→ INSTRUCTIONS FOR THE TASK: In the entries below, find the line with "Real or fake, low-pass, neural" and the line with "The next field". Reproduce those two lines and every line between them exactly, and nothing more.

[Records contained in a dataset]
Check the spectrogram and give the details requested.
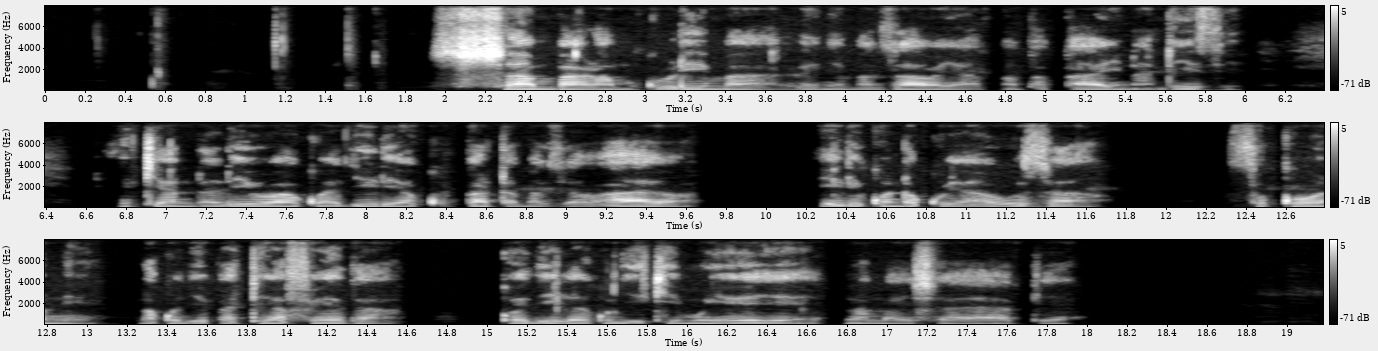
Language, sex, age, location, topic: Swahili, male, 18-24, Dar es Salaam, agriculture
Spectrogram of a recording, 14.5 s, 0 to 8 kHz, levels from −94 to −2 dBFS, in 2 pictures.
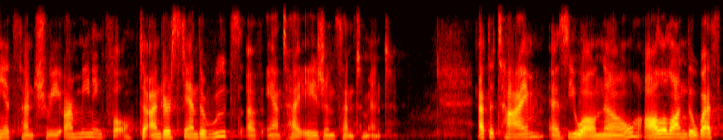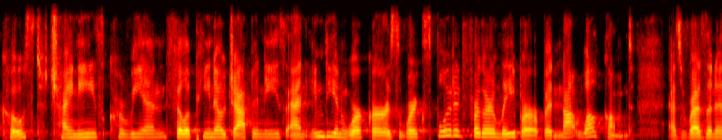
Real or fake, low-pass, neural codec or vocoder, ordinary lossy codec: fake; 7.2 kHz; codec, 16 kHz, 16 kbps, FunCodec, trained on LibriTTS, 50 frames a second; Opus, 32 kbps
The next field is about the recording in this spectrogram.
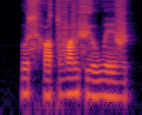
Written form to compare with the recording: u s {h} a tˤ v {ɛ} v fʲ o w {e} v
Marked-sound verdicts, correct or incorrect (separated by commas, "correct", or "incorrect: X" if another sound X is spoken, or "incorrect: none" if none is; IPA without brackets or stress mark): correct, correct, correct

→ WRITTEN SOLUTION:
Real or fake, low-pass, neural codec or vocoder, ordinary lossy codec: fake; 7.2 kHz; codec, 16 kHz, 16 kbps, FunCodec, trained on LibriTTS, 50 frames a second; Opus, 32 kbps
The next field is about the recording in this spectrogram.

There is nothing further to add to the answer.